- Mary Carol Garrity Tribune News Service
This holiday season will be magical for me. My granddaughter Maeve is now 3, old enough to be swept away by the wonder and awe, carrying all of us with her. I want my holiday decor, from my table to my tree, to not only spark her imagination, but also anchor her to the season’s simple message of love. Eric and Eloise are going to help me.
Every year at the market, there is one thing I absolutely flip over. This year, it was a captivating children’s book of an unlikely friendship between a fox and a hare. I can’t explain why, but drinking in this collection of beautiful dishes and ornaments inspired by the book brought me back to the real heart of the holidays. To a sense of wonder and play. The beauty and power of friendship. And the need, now more than ever, to reach out in love and acceptance to those who are different from us.
I knew on the spot that Eric and Eloise would be the muse for my family’s holiday celebration, from dressing our Christmas table, to being my gift pick for friends who have little ones, to giving me a chance to snuggle with Maeve by the fire and read a story that fills us both with warmth and joy.
I love the creative process of coming up with a new look for my holiday table each year. Early in the season, I play around with all the elements I want to incorporate, from the linens, to the dishes, to the centerpiece, until it’s just right. Then, I replicate that same design each time I entertain family and friends.
Now that I’m a grandma, I need a tablescape that is whimsical enough to captivate Maeve, yet sophisticated enough to delight the grown-ups. I found my perfect sweet spot with the gold-embossed bisque-ware in the Eric and Eloise collection.
On one table we set at Nell Hill’s, we paired accent plates with everyday white dinnerware. A wintry forest of birch trees and clusters of sparkling votive candles made the perfect centerpiece.
The figures of Eric and Eloise take my breath away. They jump out of the pages of the book and make the characters real. How can you not lose your heart to a bunny with antlers?

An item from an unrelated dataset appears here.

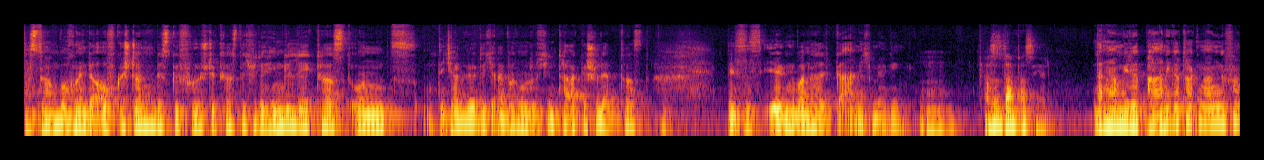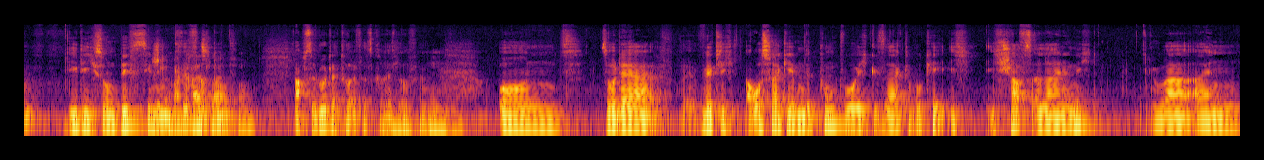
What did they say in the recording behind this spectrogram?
dass du am Wochenende aufgestanden bist, gefrühstückt hast, dich wieder hingelegt hast und dich halt wirklich einfach nur durch den Tag geschleppt hast, bis es irgendwann halt gar nicht mehr ging. Was ist dann passiert? Dann haben wieder Panikattacken angefangen. die dich so ein bisschen Schlimmer im Griff Kreislauf, hatte. ne? Absolut der Teufelskreislauf. Ja. Und so der wirklich ausschlaggebende Punkt, wo ich gesagt habe, okay, ich, ich schaff's alleine nicht, war ein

One of my greatest joys as a small, local shop owner is the freedom we have to seek out and work with organizations, individuals and companies that are doing good in the world. Accent Decor, the makers of Eric and Eloise, are doing just that.
Each copy of Eric and Eloise is a handmade work of art, crafted start to finish by a women’s collective in Nepal. It’s a fascinating story, of how Lokta bark is sustainably harvested, made into pulp, dried in the mountain sunshine, each page individually screen printed, then hand-stitched into books. The women use their income to support their families and pay for education.
This column was adapted from Mary Carol Garrity’s blog at www.nellhills.com